Published May 29, 2009
I accepted this patient in the middle of her treatment. She has refused UNNA boots and the nurse had been applying polymem, changing q 5-7 days. Well, it had drainage when I first started seeing her, now its a hard/dry scab. Im still applying the polymem, but I am wondering now if its the correct treatment. Should the wound have this scab? Is that a good thing? It has gotten smaller, but the last measurement showed that it had gotten .1 cm longer, but had gotten narrower. What type of treatments are there for venous stasis ulcers, besides compression. This patient refuses compression. I plan to call the doc, but he is the type who depends on us nurses to decide the wound care.

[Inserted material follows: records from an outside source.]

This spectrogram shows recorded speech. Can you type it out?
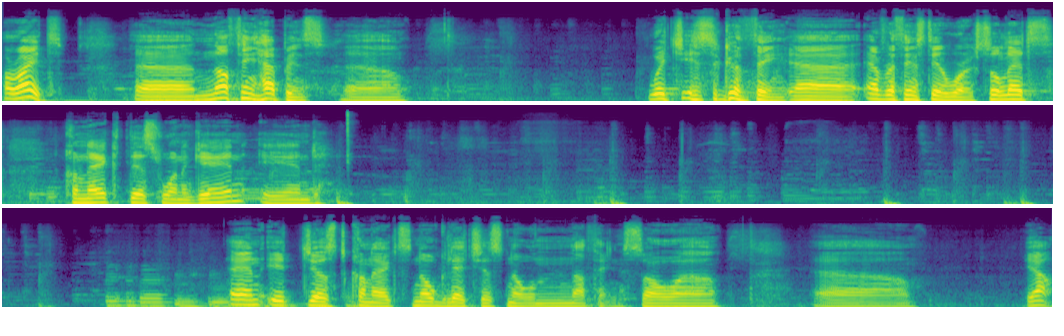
All right, uh, nothing happens, uh, which is a good thing. Uh, everything still works. So let's connect this one again and and it just connects, no glitches, no nothing. So uh, uh, yeah.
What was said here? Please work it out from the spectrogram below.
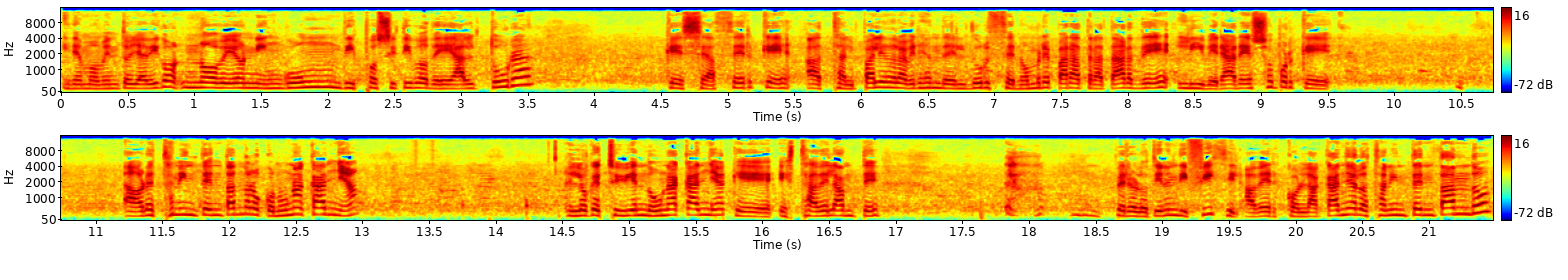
Y de momento, ya digo, no veo ningún dispositivo de altura que se acerque hasta el palio de la Virgen del Dulce Nombre para tratar de liberar eso, porque ahora están intentándolo con una caña. Es lo que estoy viendo, una caña que está delante, pero lo tienen difícil. A ver, con la caña lo están intentando,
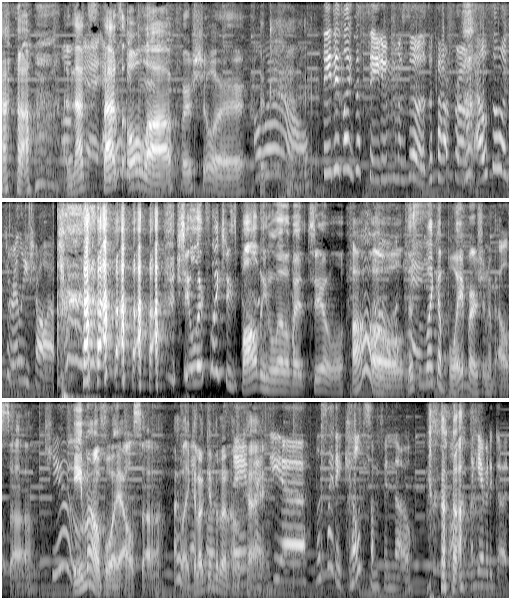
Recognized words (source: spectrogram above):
and that's Okay, that's we Olaf for sure. oh wow. Okay. They did like the same as us, apart from Elsa looked really sharp. she looks like she's balding a little bit too. Oh, Oh, this is like a boy version of Elsa. Cute. Emo boy Elsa. I like it. I'll give it an okay. Idea. Looks like they killed something though. Oh, I gave it a good.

Any advice would be greatly appreciated, before I call the doc. Thanks in advance.
NRSKarenRN, BSN, RN
etiology + surgical options:

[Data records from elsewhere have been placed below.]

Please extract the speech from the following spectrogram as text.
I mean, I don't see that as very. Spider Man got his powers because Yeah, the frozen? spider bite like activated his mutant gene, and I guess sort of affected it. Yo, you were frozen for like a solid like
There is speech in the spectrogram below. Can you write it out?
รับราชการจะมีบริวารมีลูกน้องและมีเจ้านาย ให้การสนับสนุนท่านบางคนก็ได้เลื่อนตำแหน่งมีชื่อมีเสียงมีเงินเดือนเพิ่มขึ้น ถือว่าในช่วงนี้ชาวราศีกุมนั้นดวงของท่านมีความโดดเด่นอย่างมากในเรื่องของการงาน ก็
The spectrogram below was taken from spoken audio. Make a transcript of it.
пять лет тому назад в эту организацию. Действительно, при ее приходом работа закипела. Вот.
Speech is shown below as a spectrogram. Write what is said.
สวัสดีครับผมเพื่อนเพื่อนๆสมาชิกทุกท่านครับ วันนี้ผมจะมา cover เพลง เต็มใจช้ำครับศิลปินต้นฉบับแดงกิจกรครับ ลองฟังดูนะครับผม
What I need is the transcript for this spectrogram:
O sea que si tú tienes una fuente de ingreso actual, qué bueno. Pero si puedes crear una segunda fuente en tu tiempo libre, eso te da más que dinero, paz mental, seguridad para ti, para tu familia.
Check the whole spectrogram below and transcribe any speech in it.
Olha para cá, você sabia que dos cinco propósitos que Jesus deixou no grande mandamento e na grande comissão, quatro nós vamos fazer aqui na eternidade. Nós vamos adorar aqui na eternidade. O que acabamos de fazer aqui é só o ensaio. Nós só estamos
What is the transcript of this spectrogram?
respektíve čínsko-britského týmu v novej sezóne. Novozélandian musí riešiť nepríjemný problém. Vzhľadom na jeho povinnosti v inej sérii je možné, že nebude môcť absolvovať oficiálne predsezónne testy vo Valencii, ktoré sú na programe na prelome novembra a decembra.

chronic venous insufficiency: emedicine vascular surgery
stasis dermatitis: emedicine dermatology
venous ulcers are treated with compression of the leg to minimize edema or swelling. compression treatments include wearing compression stockings, multilayer compression wraps, or wrapping an ace bandage or dressing from the toes or foot to the area below the knee. the type of compression treatment prescribed is determined by the physician, based on the characteristics of the ulcer base and amount of drainage from the ulcer.
the type of dressing prescribed for ulcers is determined by the type of ulcer and the appearance at the base of the ulcer. types of dressings include:
here is a video about polymem: http://www.polymem.com/ferrisanimationus.html
my experience with these ulcers have seen decrease in width with slight to large increase in length of wound as wound heals and celular debrise shifts in leg ---especially in patients who don't elevate leg or use compression.
some of my paitents have reported severe pain even to lightest touch so for them compression unaboots are torture and ace wrap falls down. some have tolerated setapress dressing.
article: compression therapy in wound healing
scabs are the body's way of bandaging itself. they form to protect wounds.... best to leave them alone and not pick at them +tend to fall off by themselves when the time is right. since you state wound care is weekly, i do tend to clean the scabbed area with nss/dermal wound cleaner then pat dry.---if getting significantly thicker and wound continues to lengthen + deepen then cetn eval + removal may be indicated. i'd continue with polymem dressing.
another important issue is adequate moisture to skin. after washing legs, apply lanolin based lotion daily to intact skin. prescripion lotionlac-hydrin has been helpful to those don't respond to usual lotions:vaseline, eucerin cream, vasline intensive care, landers coca butter etc.
one of our wound care physicians prescribes arginine (l-arginine) - mayoclinic.com for those with long term venous ulcers and encourages foods high arginine:
dietary sources of arginine walnuts, filberts (hazelnuts), pecans, brazil nuts, sesame and sunflower seeds, brown rice, raisins, coconut, gelatin, buckwheat, almonds, barley, cashews, cereals, chicken, chocolate, corn, dairy products, meats, oats, peanuts
good luck wiith healing your patients wound.
chenoaspirit, ASN, RN
Thank you so much for the helpful info. There are so many different types of dressings, I have no clue what to use when. I just hope this wound heals. Thanks again. Your post was VERY helpful! :tku: !!!
By using the site, you agree with our Policies. X